But the 126 served the Kerry Line and its successor, K P Timber. In 1932, two different lumber companies set fire to their slash piles (accumulated logging debris) to get rid of them. The first turned into the Tideport fire. The second, started by K-P Timber to meet the requirements of the Fire Protection Association, did not threaten a similar escape for about a week because of damp conditions. Then, according to the history cited above," it too got out of control and then joined with the Tideport fire."
The result was a definitive disaster. "While much of the fire occurred over already logged lands, it destroyed 23 of the 35 Kerry Line trestles--7 on the mainline and 16 on the spurs south of Buster Camp. Logging operations were halted for the balance of 1932 and many of the spurs, now cut off by burned trestles were abandoned." K-P limped along for another 5 years but closed in 1938.

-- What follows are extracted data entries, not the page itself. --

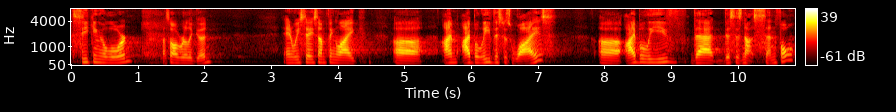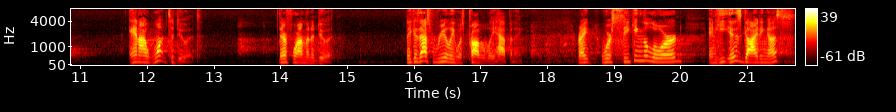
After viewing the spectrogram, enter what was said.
seeking the Lord. That's all really good. and we say something like, uh, I believe this is wise, uh, I believe that this is not sinful, and I want to do it. Therefore, I'm going to do it. Because that's really what's probably happening, right? We're seeking the Lord, and He is guiding us.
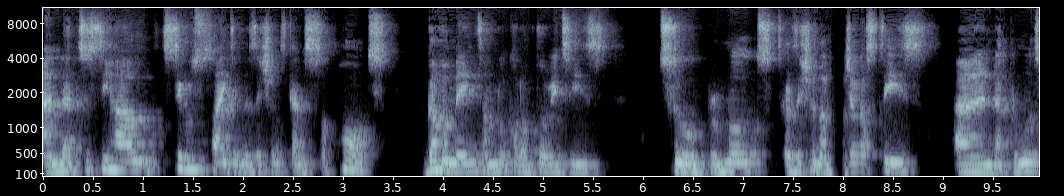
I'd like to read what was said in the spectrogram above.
and uh, to see how civil society organizations can support governments and local authorities to promote transitional justice and uh, promote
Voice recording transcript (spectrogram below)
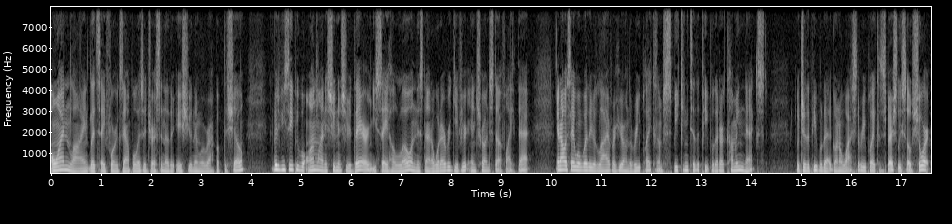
online, let's say, for example, let's address another issue and then we'll wrap up the show. But if you see people online as soon as you're there and you say hello and this, that, or whatever, give your intro and stuff like that. And I would say, well, whether you're live or here on the replay, because I'm speaking to the people that are coming next, which are the people that are going to watch the replay, because especially so short,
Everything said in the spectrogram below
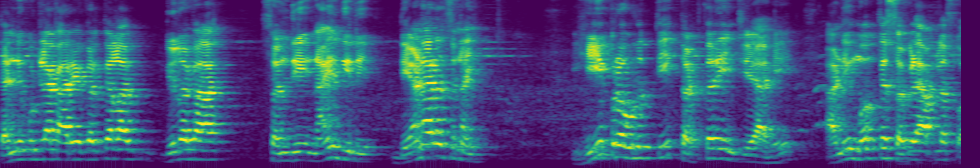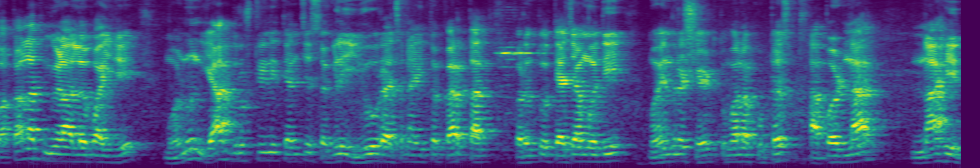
त्यांनी कुठल्या कार्यकर्त्याला दिलं का? संधी नाही दिली देणारच नाही. ही प्रवृत्ती तटकरेंची आहे आणि मग ते सगळं आपल्या स्वतःलाच मिळालं पाहिजे. म्हणून या दृष्टीने त्यांची सगळी व्यूहरचना इथं करतात. परंतु त्याच्यामध्ये महेंद्र शेठ तुम्हाला कुठंच सापडणार नाहीत.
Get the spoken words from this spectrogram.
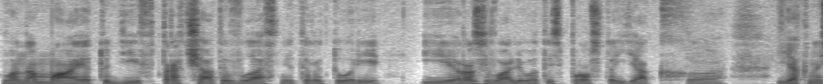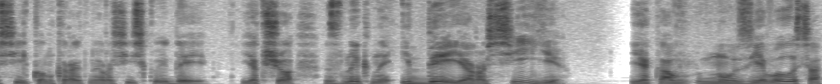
вона має тоді втрачати власні території і розвалюватись просто як, е, як носій конкретної російської ідеї. Якщо зникне ідея Росії, яка ну, з'явилася,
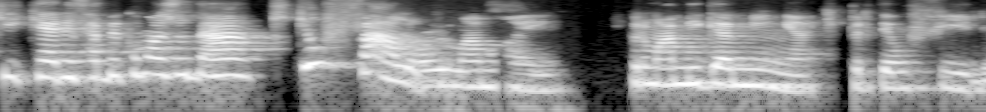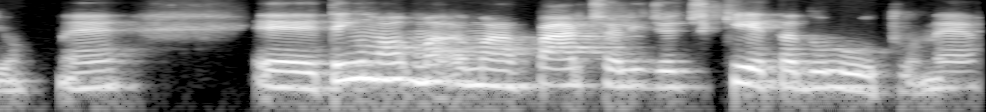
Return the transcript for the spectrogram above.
que querem saber como ajudar. O que, que eu falo para uma mãe, para uma amiga minha que perdeu um filho, né? É, tem uma, uma, uma, parte ali de etiqueta do luto, né?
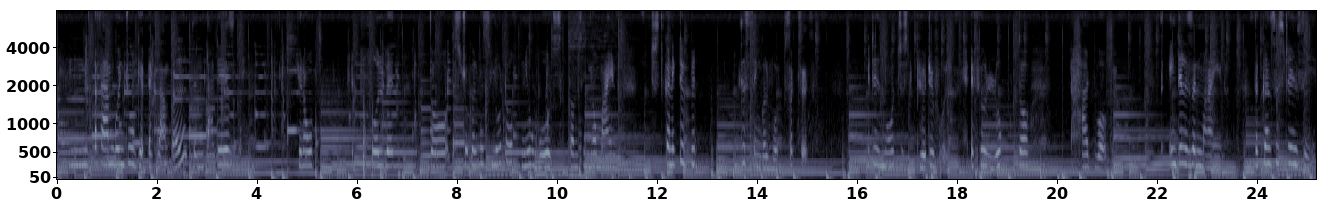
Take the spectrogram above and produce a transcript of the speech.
mm, if i'm going to give example then that is you know full with the struggle with lot of new words comes in your mind just connected with this single word success it is not just beautiful. If you look the hard work the intelligent mind, the consistency,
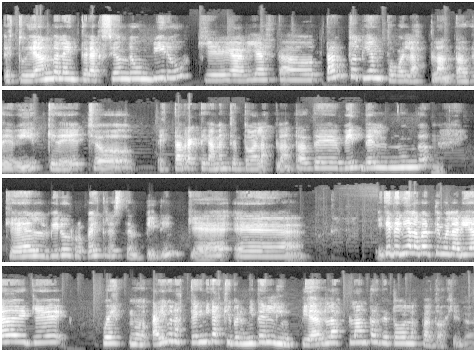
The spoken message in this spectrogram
estudiando la interacción de un virus que había estado tanto tiempo con las plantas de vid, que de hecho está prácticamente en todas las plantas de vid del mundo, mm. que es el virus rupestre stempitin, que, eh, y que tenía la particularidad de que pues, hay unas técnicas que permiten limpiar las plantas de todos los patógenos.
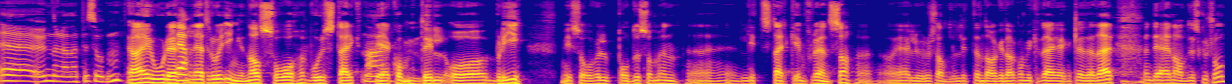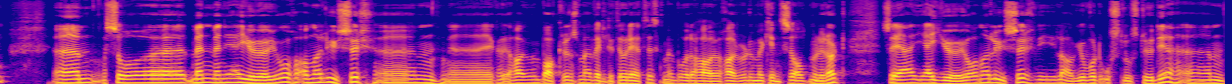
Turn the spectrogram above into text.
eh, under den episoden. Ja, jeg gjorde det, Ja. men jeg tror ingen av oss så hvor sterkt Nei. det kom til å bli. Vi så vel på det som en eh, litt sterk influensa, eh, og jeg lurer sannelig litt en dag i dag om ikke det er egentlig det der, men det er en annen diskusjon. Um, så, men, men jeg gjør jo analyser. Um, eh, jeg har jo en bakgrunn som er veldig teoretisk, med både Harvard og McKinsey og alt mulig rart. Så jeg, jeg gjør jo analyser. Vi lager jo vårt Oslo-studie. Um,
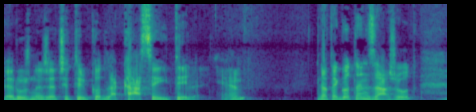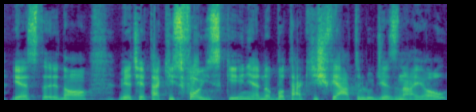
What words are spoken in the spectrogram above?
różne rzeczy tylko dla kasy i tyle. Nie? Dlatego ten zarzut jest, no wiecie, taki swojski, nie? no bo taki świat ludzie znają,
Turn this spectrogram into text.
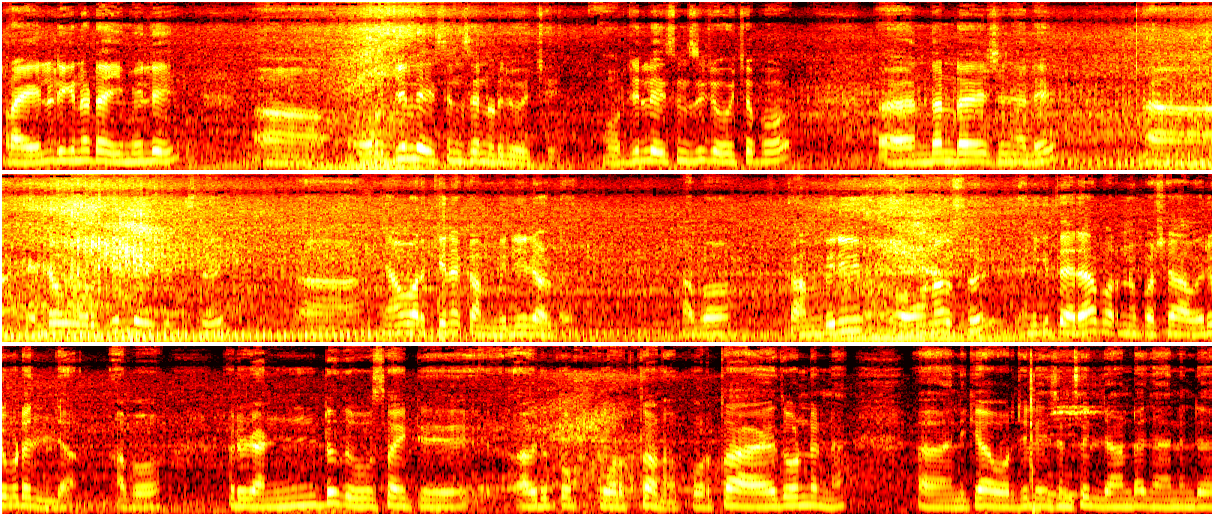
ട്രയൽ അടിക്കുന്ന ടൈമിൽ ഒറിജിനൽ ലൈസൻസ് എന്നോട് ചോദിച്ചു. ഒറിജിനൽ ലൈസൻസ് ചോദിച്ചപ്പോൾ എന്തുണ്ടായെന്ന് വെച്ച് കഴിഞ്ഞാൽ എന്റെ ഒറിജിനൽ ലൈസൻസ് ഞാൻ വർക്ക് ചെയ്യുന്ന കമ്പനിയിലുണ്ട് അപ്പോൾ കമ്പനി ഓണേഴ്സ് എനിക്ക് തരാൻ പറഞ്ഞു പക്ഷേ അവരിവിടെ ഇല്ല. അപ്പോൾ ഒരു രണ്ട് ദിവസമായിട്ട് അവരിപ്പോൾ പുറത്താണ്. പുറത്തായതുകൊണ്ട് തന്നെ എനിക്ക് ആ ഒറിജിനൽ ലൈസൻസ് ഇല്ലാണ്ട് ഞാൻ എന്റെ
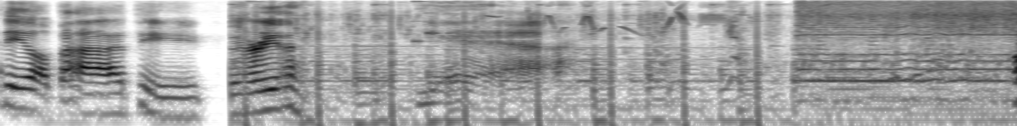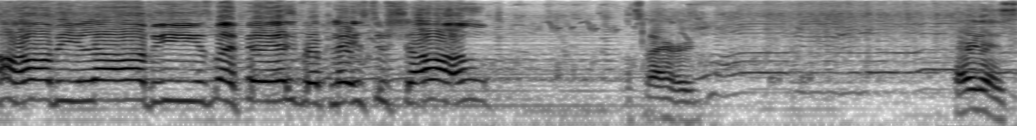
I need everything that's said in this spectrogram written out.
Neil Patty. Area? Yeah. Hobby Lobby is my favorite place to shop. That's what I heard. There it is.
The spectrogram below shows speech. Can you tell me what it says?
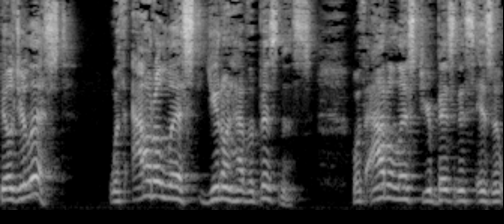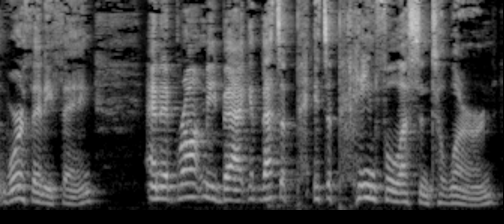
build your list. Without a list, you don't have a business. Without a list, your business isn't worth anything. And it brought me back. That's a, it's a painful lesson to learn.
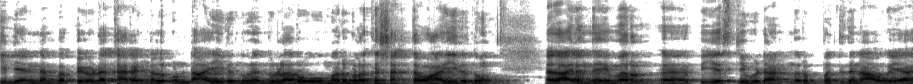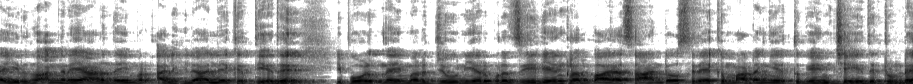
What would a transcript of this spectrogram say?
കിലിയൻ എംബപ്പയുടെ കരങ്ങൾ ഉണ്ടായിരുന്നു എന്നുള്ള റൂമറുകളൊക്കെ ശക്തമായിരുന്നു. ഏതായാലും നെയ്മർ പി എസ് ജി വിടാൻ നിർബന്ധിതനാവുകയായിരുന്നു. അങ്ങനെയാണ് നെയ്മർ അൽഹിലാലിലേക്ക് എത്തിയത്. ഇപ്പോൾ നെയ്മർ ജൂനിയർ ബ്രസീലിയൻ ക്ലബ്ബായ സാന്റോസിലേക്ക് മടങ്ങിയെത്തുകയും ചെയ്തിട്ടുണ്ട്.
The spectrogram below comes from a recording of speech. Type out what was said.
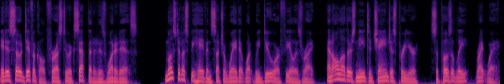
It is so difficult for us to accept that it is what it is. Most of us behave in such a way that what we do or feel is right, and all others need to change as per your, supposedly, right way.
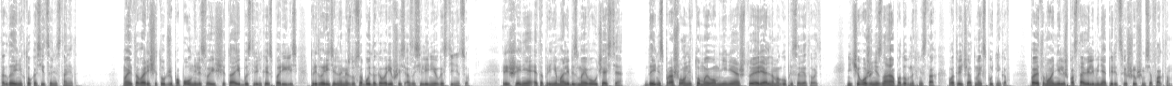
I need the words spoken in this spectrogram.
тогда и никто коситься не станет. Мои товарищи тут же пополнили свои счета и быстренько испарились, предварительно между собой договорившись о заселении в гостиницу. Решение это принимали без моего участия — да и не спрашивал никто моего мнения, что я реально могу присоветовать. Ничего же не знаю о подобных местах, в отличие от моих спутников, поэтому они лишь поставили меня перед свершившимся фактом.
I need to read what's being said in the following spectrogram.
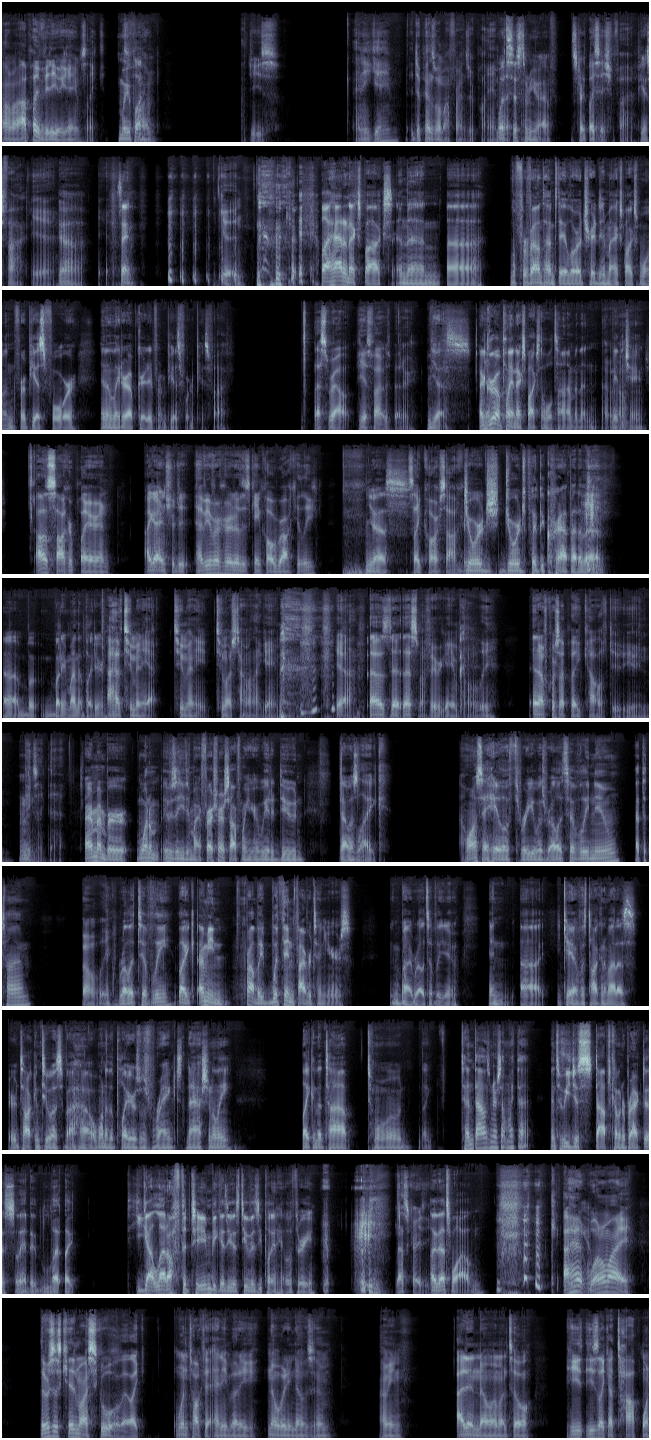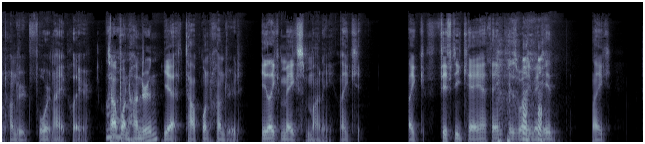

126 eventually went to Crossett Western as their second #7. CW sold the 7 to Consolidated Timber, who sent it along to Todd Shipbuilding, which presumably operated the engine during the war years before scrapping it in 1947.
|Principal Dimensions by Steve Llanso of Sweat House Media|
|Railroad||Columbia & Nehalem River||Columbia & Nehalem River||Columbia & Nehalem River|
|Number in Class||2||1||2|
|Road Numbers||120, 124||125||126|
|Locomotive Length and Weight|
|Driver Wheelbase (ft / m)||10 / 3.05||11 / 3.35||10 / 3.05|
|Engine Wheelbase (ft / m)||25.75 / 7.85||26.58 / 8.10||26.50 / 8.08|
|Ratio of driving wheelbase to overall engine wheebase||0.39||0.41||0.38|
|Overall Wheelbase (engine & tender) (ft / m)||25.75 / 7.85||26.58 / 8.10||26.50 / 8.08|
|Axle Loading (Maximum Weight per Axle) (lbs / kg)|
|Weight on Drivers (lbs / kg)||91,000 / 41,277||103,000 / 46,720||92,000 / 41,731|
|Engine Weight (lbs / kg)||118,000 / 53,524||133,000 / 60,328||120,500 / 54,658|
|Tender Loaded Weight (lbs / kg)|
|Total Engine and Tender Weight (lbs / kg)||118,000||133,000||120,500|
|Tender Water Capacity (gals / ML)||1600 / 6.06||3500 / 13.26||1600 / 6.06|
|Tender Fuel Capacity (oil/coal) (gals/tons / ML/MT)||550 / 1.90||1200 / 4.50||800 / 3|
|Minimum weight of rail (calculated) (lb/yd / kg/m)||51 / 25.50||57 / 28.50||51 / 25.50|
|Geometry Relating to Tractive Effort|
|Driver Diameter (in / mm)||44 / 1118||44 / 1118||44 / 1118|
|Boiler Pressure (psi / kPa)||165 / 11.40||160 / 11||165 / 11.40|
|High Pressure Cylinders (dia x stroke) (in / mm)||17" x 24" / 432x610||18" x 24" / 457x610||17" x 24" / 432x610|
|Tractive Effort (lbs / kg)||22,109 / 10028.49||24,035 / 10902.11||22,109 / 10028.49|
|Factor of Adhesion (Weight on Drivers/Tractive Effort)||4.12||4.29||4.16|
|Firebox Area (sq ft / m2)||80 / 7.43||145 / 13.47||82 / 7.62|
|Grate Area (sq ft / m2)||14.40 / 1.34||26.10 / 2.42||14.40 / 1.34|
|Evaporative Heating Surface (sq ft / m2)||1151 / 106.93||1821 / 169.18||864 / 80.27|
|Superheating Surface (sq ft / m2)||228 / 21.18|
|Combined Heating Surface (sq ft / m2)||1151 / 106.93||1821 / 169.18||1092 / 101.45|
|Evaporative Heating Surface/Cylinder Volume||182.55||257.62||137.03|
|Computations Relating to Power Output (More Information)|
|Robert LeMassena's Power Computation||2376||4176||2376|
|Same as above plus superheater percentage||2376||4176||2875|
|Same as above but substitute firebox area for grate area||13,200||23,200||16,371|